Unlike a number of other nations — especially some countries in Europe — the U.S. is currently not dealing with general price declines. However, the risks of such an occurrence have increased materially. This for example can be seen in the intermediate-term market-based inflation expectations, which have fallen to 2009 levels — when deflation was a serious concern.
One key data point supporting these rising risks came from last Friday’s jobs report. The report showed wage growth falling from a fairly stable level of 2% per annum.
In particular, “production and nonsupervisory employees” saw a sharp decline in wage growth — in spite of robust growth in payrolls (see chart).

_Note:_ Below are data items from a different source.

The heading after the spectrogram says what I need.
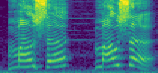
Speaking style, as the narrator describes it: she cried

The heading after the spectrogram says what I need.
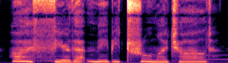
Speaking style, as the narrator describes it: he said sadly

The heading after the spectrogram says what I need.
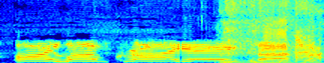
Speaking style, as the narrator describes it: She's screaming back

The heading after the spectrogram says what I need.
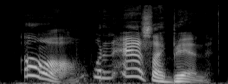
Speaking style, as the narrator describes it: I exclaimed

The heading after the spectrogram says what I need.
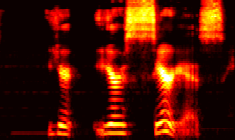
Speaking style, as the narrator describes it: he stammered as the laughter faded away

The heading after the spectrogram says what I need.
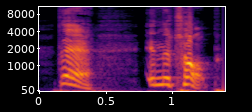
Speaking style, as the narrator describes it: Jason shouted

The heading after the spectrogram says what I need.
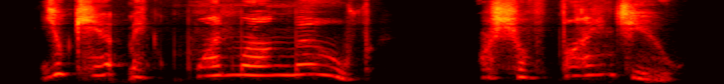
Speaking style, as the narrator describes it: he whispered back

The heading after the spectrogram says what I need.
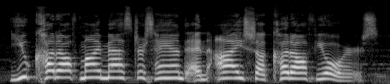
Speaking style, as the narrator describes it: He shouted

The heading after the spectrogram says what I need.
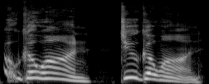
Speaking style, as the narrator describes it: the children cried

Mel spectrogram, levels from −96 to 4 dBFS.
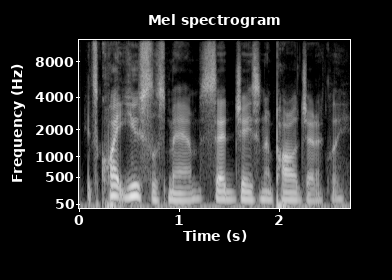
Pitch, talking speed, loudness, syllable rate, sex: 115 Hz, 155 wpm, -18 LUFS, 7.1 syllables/s, male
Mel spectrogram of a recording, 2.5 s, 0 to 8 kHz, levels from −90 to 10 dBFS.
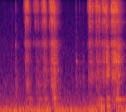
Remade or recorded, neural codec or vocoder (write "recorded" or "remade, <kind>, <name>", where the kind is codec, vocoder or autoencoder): recorded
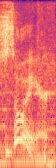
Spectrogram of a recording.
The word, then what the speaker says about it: Tsoir: And just for those of you who may wonder, how would you misspell Sawyer? It's T-S-O-I-R, which is exactly how I would have pronounced T-S-O-I-R, is Sawyer.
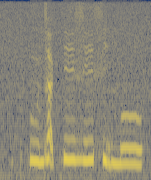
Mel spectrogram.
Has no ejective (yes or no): yes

Economists have been expecting the recent strength in U.S. labor markets, including big increases in job openings (see chart), to translate into stronger wages. However, just the opposite has taken place.
Plus, as an additional data point, the PriceStats CPI trend (online-price-based CPI-tracking model) has fallen to 2009 levels.
Putting it all together points to rising risks of deflation in the U.S.. There is absolutely no way the Fed can raise rates in this environment. In fact some Fed officials are quite open about taking any 2015 rate hikes off the table.
Nevertheless, the markets still anticipate the first hike in late Q3/early Q4 of this year. This is somewhat surprising, considering that in the U.K., for example, rate hike expectations have been shifted to 2016 (see chart).
It's not that a 25-50bp Fed Funds rate hike by itself will have much of an impact on the U.S. economy. In fact short-term rates actually rose at the end of last year without most people even noticing (see post). Raising short-term rates in the U.S. (while the rest of the world is on hold or lowering rates) risks pushing the dollar higher. And a much stronger dollar would exacerbate some of the trends discussed above, increasing the possibility of deflation in the U.S..